They uncover documents that show an HR consulting firm recommended making employees' lives so miserable that they would quit. If the employees quit, the firm saves a fortune in severance costs. Partner Will Gardner says, "They deliberately created a hostile work environment to get people to quit."

This, my friends, is why you don't hire a general services firm to handle your employment law case. All the highly paid lawyers sitting around the table have no clue what a hostile work environment is.

It sounds like this situation--a bad company makes things miserable. The managers yell, humiliate employees, force people into substandard offices, and generally make life miserable. It sounds pretty hostile, right?

Except, a hostile work environment has nothing to do with yelling bosses, closed break rooms, or getting assigned a dark cubicle in an unpleasant location. The legal definition of hostile workplace requires that the hostility is because of race, sex, or other protected characteristic.

In other words, it's perfectly legal to be a jerk, as long as you're an equal opportunity jerk.

Does that mean you should be a jerk? That you should try to get people to quit rather than just fire or lay them off? Absolutely not. If you create a rotten environment in the hopes of getting people to leave on their own, to avoid your uncomfortable feelings at firing someone, or having to pay increased unemployment insurance costs, your company will suffer in other ways. (Incidentally, the Lockhart/Gardner lawyers didn't understand that severance isn't required either, except in special cases that this company didn't meet.) How will they suffer?

The wrong people will quit

Do you know why people work for you? Because they need the money. Most people won't quit until they have a new job lined up. Who will find new jobs the fastest? The best and the brightest. You'll never turn your company around when all the good people respond to your boorish behavior by quitting.

Miserable people don't do good work.

When you choose to yell at, belittle, or even swear at employees they don't respond by saying, "Gee, I now feel super motivated to do a good job!" No, they don't do a good job, aren't engaged, and won't give the company your best.

Hiring becomes more difficult

People talk. People share things on Glassdoor. It won't take long before people find out that your company is an awful place to work. People with options will go elsewhere.

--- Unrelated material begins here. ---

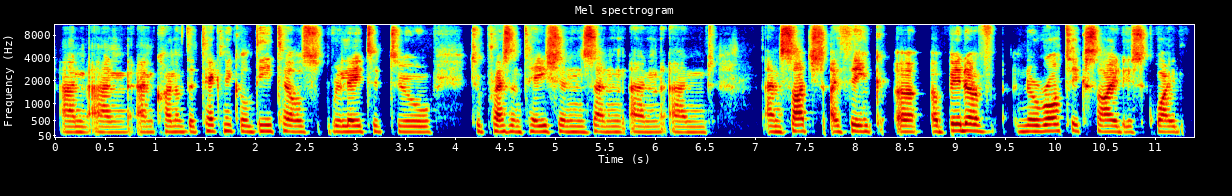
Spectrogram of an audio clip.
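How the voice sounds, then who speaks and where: A woman's voice: on the low side, flat delivery, takes it slowly. A woman on a video call introducing her tech role, talking hesitantly and searching for words. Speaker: conference events board member. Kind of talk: casual video-call chat.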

So, while making a workplace seem hostile doesn't meet the definition of a hostile workplace, you still shouldn't do it. Being a jerk isn't good for business.

Published on: Oct 5, 2016